Does Syngenta Have a Monopoly on Brown Tomatoes?
My friend Rachel Lovejoy recently wrote about her experience buying a type of brown tomato , called the Kumato . She describes them as juicy, sweeter than the average red tomato, and a little bit smoky in flavour. They sound really yummy!
I am very excited about food diversity, so I looked up the Kumato to learn more about it. I discovered they are a patented hybrid made by Syngenta , a biotech firm that competes with Monsanto and does produce genetically modified organisms (GMOs.) Syngenta claims that Kumatoes are not genetically modified ; but they are the result of a more sophisticated process of hybridization called “marker-assisted breeding,” and the seeds are only available to selected growers by invitation.

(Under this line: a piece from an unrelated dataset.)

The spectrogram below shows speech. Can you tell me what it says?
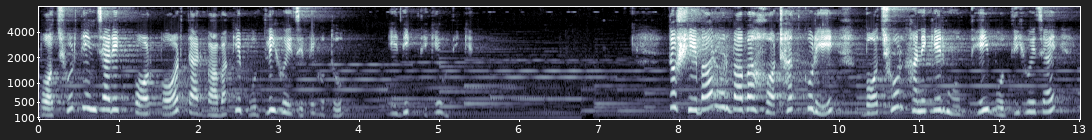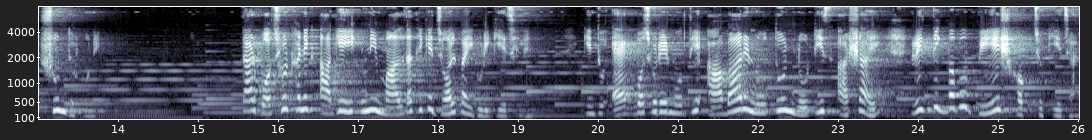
বছর তিন চারেক পর পর তার বাবাকে বদলি হয়ে যেতে হতো এদিক থেকে ওদিকে। তো সেবার ওর বাবা হঠাৎ করে বছর খানেকের মধ্যেই বদলি হয়ে যায় সুন্দরবনে। তার বছর খানেক আগেই উনি মালদা থেকে জলপাইগুড়ি গিয়েছিলেন। কিন্তু এক বছরের মধ্যে আবার নতুন নোটিশ আসায় ঋত্বিকবাবু বেশ হকচকিয়ে যান।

I have some rather mixed feelings about the Kumato tomato. On the one hand, I love that any company is working on preserving or improving our food diversity. Having lost about 75% of the world's food crops over the last century , we are very much in need of new cultivars. But I also have difficulty with the way Syngenta licenses and markets the tomato.
You cannot buy Kumato seeds for your own garden: only commercial growers selected and invited by Syngenta are allowed to grow these tomatoes, and then only under very rigid controls set by the biotech firm. You cannot save the seeds from a Kumato tomato , in order to grow them in your garden. Kumato is a hybrid whose seeds will not grow true to type – meaning you would grow tomatoes, but they wouldn't be the same as a Kumato. Judging from the way the company currently regulates the seed, it would seem there are no plans to carry Kumato to the point where it would be an open-pollinated plant.

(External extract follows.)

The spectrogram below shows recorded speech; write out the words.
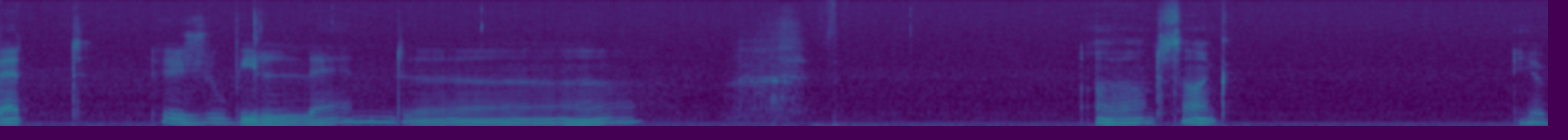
Fett Jubiland. Uh, 25. Hier.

The Kumato is aggressively marketed as if it were the only black/brown/purple tomato in the world. It is also marketed as “ Fair Trade ,” when only a select few can even access the seeds. Sure, there are no underpaid third-world growers. But that's only because nobody in the developing world can even get their hands on the seed.
Same thing goes for the Non-GMO Project certification , which is based mainly on the company's own claims and the fact that the tomatoes are considered low-risk. No laboratory testing was required to gain that certification, so it doesn't hold a lot of weight for me.
On the other hand, heirloom varieties of black tomato are available to the general public. Tomatoes like “Black From Tula,” “Black Cherry,” and “Black Krim” are often described using the very same language Rachel used in her article about Kumatoes.
I actually have seeds for some of the black cherry tomatoes, as well as for a variety of plum tomato called “Purple Russian.” I'm going to see if I can't get those to grow, instead of giving money to a biotech company.
This post is part of Dawnwriter 's A-W Category Challenge .
Image credit: Kumato tomatoes by Achim Raschka/Wikipedia (CC BY-SA 3.0)
Lauren Archer, “ Kumato Tomatoes, The New Heirloom ” (Gene Living)
Elizabeth Doherty, “ Non GMO Project Bombshell-They Did Not Test Syngenta’s Kumato-Audio ” (Food Nation Radio)
Kumato web site
“ Frequently Asked Questions ” (Sunset Produce)
Rachel Lovejoy, “ Brown Tomatoes ” (Bubblews)
Note: This content was migrated from Bubblews, where it was originally published
Image Credit » http://en.wikipedia.org/wiki/File:Kumato_04.jpg